*** Source data ***
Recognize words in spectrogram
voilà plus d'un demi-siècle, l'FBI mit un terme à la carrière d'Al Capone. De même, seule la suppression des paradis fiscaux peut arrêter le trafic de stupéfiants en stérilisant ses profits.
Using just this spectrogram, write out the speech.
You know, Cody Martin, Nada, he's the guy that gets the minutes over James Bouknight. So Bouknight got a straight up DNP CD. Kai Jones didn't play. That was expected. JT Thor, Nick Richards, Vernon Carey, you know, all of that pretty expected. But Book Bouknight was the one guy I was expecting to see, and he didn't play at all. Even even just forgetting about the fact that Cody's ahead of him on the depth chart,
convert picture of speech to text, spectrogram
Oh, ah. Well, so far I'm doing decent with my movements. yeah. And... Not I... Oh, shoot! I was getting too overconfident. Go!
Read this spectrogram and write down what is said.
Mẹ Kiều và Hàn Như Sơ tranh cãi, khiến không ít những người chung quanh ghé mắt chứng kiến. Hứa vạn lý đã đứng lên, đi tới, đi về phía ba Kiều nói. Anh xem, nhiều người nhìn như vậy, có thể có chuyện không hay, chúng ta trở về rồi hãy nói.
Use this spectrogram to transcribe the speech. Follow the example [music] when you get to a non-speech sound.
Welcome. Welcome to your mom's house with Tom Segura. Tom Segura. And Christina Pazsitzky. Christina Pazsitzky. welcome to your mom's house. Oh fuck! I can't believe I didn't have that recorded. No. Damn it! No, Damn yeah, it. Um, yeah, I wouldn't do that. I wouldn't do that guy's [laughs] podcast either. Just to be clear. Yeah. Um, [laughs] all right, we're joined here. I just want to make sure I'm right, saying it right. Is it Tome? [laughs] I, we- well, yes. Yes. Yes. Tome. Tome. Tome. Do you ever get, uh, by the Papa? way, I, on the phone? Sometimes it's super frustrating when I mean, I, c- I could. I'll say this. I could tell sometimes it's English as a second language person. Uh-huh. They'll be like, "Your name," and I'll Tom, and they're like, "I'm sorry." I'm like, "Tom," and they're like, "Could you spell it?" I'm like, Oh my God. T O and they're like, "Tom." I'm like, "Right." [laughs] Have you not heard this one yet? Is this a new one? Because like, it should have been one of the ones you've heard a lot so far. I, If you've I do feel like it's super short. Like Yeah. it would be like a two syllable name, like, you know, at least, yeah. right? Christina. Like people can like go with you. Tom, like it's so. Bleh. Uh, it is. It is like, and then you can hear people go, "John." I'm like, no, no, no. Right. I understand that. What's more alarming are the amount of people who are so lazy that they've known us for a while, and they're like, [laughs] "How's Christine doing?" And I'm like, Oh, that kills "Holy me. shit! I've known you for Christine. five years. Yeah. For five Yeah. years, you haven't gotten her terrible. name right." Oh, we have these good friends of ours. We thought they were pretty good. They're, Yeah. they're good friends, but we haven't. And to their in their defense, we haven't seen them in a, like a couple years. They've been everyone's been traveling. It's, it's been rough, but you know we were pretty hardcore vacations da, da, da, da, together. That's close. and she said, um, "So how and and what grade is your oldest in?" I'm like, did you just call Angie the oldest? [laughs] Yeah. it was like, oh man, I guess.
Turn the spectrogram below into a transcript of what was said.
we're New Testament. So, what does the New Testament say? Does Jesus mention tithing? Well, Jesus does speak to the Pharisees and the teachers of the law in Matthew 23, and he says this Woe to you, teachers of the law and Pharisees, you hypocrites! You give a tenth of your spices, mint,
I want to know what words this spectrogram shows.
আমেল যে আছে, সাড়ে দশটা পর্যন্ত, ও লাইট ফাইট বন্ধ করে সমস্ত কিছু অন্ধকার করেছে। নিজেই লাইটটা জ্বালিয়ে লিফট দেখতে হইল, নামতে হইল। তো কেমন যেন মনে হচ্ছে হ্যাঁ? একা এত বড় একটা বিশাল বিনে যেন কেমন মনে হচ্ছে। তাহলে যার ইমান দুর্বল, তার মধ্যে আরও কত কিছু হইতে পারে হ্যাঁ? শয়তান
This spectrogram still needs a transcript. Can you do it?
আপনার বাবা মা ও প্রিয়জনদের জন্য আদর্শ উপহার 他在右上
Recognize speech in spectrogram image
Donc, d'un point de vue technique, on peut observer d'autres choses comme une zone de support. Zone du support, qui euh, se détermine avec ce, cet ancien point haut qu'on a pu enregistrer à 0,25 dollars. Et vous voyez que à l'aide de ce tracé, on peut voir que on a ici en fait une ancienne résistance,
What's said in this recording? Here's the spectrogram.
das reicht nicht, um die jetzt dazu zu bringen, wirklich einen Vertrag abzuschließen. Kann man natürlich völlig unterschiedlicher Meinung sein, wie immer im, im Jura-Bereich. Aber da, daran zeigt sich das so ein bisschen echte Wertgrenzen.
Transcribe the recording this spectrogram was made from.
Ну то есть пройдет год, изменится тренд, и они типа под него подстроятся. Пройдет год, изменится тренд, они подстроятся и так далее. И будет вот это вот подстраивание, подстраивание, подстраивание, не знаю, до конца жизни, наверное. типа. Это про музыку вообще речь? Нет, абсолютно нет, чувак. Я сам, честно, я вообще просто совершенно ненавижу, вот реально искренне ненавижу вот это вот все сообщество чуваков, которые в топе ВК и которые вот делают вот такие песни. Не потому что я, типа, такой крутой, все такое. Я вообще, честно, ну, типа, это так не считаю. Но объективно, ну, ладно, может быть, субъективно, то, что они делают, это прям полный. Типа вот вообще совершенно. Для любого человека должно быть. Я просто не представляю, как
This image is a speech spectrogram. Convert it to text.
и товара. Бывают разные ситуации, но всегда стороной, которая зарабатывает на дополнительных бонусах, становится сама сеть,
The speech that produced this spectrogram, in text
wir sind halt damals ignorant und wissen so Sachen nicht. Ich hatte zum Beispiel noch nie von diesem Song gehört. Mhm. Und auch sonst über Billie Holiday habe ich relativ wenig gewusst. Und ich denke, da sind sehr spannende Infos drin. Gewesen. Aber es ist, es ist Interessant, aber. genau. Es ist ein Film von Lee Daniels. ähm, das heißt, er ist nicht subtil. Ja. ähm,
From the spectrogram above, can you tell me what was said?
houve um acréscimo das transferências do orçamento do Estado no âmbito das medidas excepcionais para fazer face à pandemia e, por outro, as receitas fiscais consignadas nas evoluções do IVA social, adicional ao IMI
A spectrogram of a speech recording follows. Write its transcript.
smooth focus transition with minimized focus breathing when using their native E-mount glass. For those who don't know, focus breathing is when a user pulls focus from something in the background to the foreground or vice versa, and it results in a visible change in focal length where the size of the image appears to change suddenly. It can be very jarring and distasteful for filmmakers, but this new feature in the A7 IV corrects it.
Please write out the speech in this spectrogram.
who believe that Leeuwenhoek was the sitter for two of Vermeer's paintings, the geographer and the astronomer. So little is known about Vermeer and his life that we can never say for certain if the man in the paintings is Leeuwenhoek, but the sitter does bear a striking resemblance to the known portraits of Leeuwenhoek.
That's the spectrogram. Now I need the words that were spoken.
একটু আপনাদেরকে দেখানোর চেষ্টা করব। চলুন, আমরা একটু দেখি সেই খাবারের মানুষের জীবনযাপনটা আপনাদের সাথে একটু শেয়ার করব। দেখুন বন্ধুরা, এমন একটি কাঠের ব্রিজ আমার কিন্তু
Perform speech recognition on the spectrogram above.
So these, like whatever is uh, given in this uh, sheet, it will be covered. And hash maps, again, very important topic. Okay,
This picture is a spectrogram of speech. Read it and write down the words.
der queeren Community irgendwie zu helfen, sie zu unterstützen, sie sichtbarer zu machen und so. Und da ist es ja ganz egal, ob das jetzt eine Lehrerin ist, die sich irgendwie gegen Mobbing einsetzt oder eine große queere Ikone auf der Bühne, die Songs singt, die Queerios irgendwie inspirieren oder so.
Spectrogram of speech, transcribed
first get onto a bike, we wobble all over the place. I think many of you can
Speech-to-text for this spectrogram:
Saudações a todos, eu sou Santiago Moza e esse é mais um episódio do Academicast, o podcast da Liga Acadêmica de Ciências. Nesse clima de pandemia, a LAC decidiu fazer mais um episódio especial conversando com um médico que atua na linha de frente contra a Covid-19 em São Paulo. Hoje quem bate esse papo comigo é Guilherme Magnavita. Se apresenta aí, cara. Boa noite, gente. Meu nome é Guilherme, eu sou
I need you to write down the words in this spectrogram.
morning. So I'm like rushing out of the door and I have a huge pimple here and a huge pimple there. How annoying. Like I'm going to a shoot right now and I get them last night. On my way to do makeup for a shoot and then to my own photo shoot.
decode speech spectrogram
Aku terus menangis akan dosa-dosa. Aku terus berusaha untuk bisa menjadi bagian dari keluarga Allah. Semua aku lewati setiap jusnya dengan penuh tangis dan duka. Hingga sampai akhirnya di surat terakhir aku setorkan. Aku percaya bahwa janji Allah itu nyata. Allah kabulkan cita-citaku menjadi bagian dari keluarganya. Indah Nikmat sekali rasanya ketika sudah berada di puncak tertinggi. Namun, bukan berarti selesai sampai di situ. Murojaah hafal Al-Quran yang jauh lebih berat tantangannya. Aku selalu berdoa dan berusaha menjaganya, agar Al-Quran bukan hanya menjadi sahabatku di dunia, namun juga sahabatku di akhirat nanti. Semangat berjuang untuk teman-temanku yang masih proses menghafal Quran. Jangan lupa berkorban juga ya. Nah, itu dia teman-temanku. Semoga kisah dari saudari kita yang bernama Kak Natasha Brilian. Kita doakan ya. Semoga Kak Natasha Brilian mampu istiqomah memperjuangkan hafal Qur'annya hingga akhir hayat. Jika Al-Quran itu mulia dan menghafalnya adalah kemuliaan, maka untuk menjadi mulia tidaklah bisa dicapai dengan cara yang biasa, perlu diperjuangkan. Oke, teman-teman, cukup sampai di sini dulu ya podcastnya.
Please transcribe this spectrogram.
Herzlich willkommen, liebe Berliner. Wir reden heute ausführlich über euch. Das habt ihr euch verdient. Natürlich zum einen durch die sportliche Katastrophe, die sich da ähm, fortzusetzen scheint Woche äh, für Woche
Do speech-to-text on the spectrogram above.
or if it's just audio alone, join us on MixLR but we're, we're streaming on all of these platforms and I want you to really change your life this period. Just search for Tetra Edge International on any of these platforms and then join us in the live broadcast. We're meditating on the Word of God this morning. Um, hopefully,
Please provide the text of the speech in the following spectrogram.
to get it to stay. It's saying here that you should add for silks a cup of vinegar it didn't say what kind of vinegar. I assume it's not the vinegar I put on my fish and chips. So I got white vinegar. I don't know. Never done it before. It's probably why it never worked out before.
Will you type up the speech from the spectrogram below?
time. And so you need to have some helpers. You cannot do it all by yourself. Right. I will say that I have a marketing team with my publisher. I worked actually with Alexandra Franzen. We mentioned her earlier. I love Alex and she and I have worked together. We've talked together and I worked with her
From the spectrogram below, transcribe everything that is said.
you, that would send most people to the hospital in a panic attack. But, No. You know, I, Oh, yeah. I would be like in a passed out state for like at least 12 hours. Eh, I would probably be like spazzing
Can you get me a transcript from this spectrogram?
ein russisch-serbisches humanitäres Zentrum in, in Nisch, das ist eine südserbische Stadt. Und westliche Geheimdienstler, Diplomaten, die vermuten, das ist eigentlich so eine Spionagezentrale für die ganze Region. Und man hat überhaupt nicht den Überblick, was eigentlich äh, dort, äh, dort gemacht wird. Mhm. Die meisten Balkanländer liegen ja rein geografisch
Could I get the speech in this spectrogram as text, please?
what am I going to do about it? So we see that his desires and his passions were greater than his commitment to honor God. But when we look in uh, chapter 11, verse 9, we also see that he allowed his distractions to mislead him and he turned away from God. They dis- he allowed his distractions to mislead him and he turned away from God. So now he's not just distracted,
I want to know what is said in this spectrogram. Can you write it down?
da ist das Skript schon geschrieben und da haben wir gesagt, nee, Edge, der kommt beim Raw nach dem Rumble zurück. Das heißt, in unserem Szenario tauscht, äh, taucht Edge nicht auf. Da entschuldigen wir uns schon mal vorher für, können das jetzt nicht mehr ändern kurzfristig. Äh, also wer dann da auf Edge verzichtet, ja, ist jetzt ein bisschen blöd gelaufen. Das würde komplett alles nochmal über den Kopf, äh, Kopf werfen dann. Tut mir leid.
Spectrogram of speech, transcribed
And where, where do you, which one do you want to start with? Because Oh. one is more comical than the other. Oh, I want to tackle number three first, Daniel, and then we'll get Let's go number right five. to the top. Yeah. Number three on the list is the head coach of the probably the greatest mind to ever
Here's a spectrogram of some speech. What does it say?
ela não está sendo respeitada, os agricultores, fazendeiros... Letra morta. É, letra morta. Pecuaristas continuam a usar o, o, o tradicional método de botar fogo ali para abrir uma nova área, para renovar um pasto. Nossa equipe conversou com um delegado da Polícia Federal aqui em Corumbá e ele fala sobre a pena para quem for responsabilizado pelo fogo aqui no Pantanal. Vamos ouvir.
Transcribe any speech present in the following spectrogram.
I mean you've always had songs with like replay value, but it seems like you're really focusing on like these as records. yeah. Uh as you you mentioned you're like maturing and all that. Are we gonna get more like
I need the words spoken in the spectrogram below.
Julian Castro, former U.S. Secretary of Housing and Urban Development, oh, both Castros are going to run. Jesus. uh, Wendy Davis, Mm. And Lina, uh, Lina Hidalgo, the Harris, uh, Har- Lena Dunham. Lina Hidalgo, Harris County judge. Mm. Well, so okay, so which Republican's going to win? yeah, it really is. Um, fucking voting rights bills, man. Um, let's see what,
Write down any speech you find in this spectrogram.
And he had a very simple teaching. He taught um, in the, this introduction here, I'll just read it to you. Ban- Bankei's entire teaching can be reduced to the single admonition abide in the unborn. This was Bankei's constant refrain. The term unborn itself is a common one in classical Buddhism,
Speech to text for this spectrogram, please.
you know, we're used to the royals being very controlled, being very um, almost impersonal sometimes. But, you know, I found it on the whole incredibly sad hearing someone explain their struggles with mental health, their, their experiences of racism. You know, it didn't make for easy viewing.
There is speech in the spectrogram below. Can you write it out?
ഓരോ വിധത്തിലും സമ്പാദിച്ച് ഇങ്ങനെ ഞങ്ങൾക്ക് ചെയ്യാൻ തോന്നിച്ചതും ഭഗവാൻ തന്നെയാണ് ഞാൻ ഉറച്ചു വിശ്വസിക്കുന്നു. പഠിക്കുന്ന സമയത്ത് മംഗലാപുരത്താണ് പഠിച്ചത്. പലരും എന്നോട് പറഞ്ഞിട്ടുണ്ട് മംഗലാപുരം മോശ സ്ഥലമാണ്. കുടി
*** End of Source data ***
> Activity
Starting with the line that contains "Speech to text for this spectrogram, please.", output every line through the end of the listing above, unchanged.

> Output
Speech to text for this spectrogram, please.
you know, we're used to the royals being very controlled, being very um, almost impersonal sometimes. But, you know, I found it on the whole incredibly sad hearing someone explain their struggles with mental health, their, their experiences of racism. You know, it didn't make for easy viewing.
There is speech in the spectrogram below. Can you write it out?
ഓരോ വിധത്തിലും സമ്പാദിച്ച് ഇങ്ങനെ ഞങ്ങൾക്ക് ചെയ്യാൻ തോന്നിച്ചതും ഭഗവാൻ തന്നെയാണ് ഞാൻ ഉറച്ചു വിശ്വസിക്കുന്നു. പഠിക്കുന്ന സമയത്ത് മംഗലാപുരത്താണ് പഠിച്ചത്. പലരും എന്നോട് പറഞ്ഞിട്ടുണ്ട് മംഗലാപുരം മോശ സ്ഥലമാണ്. കുടി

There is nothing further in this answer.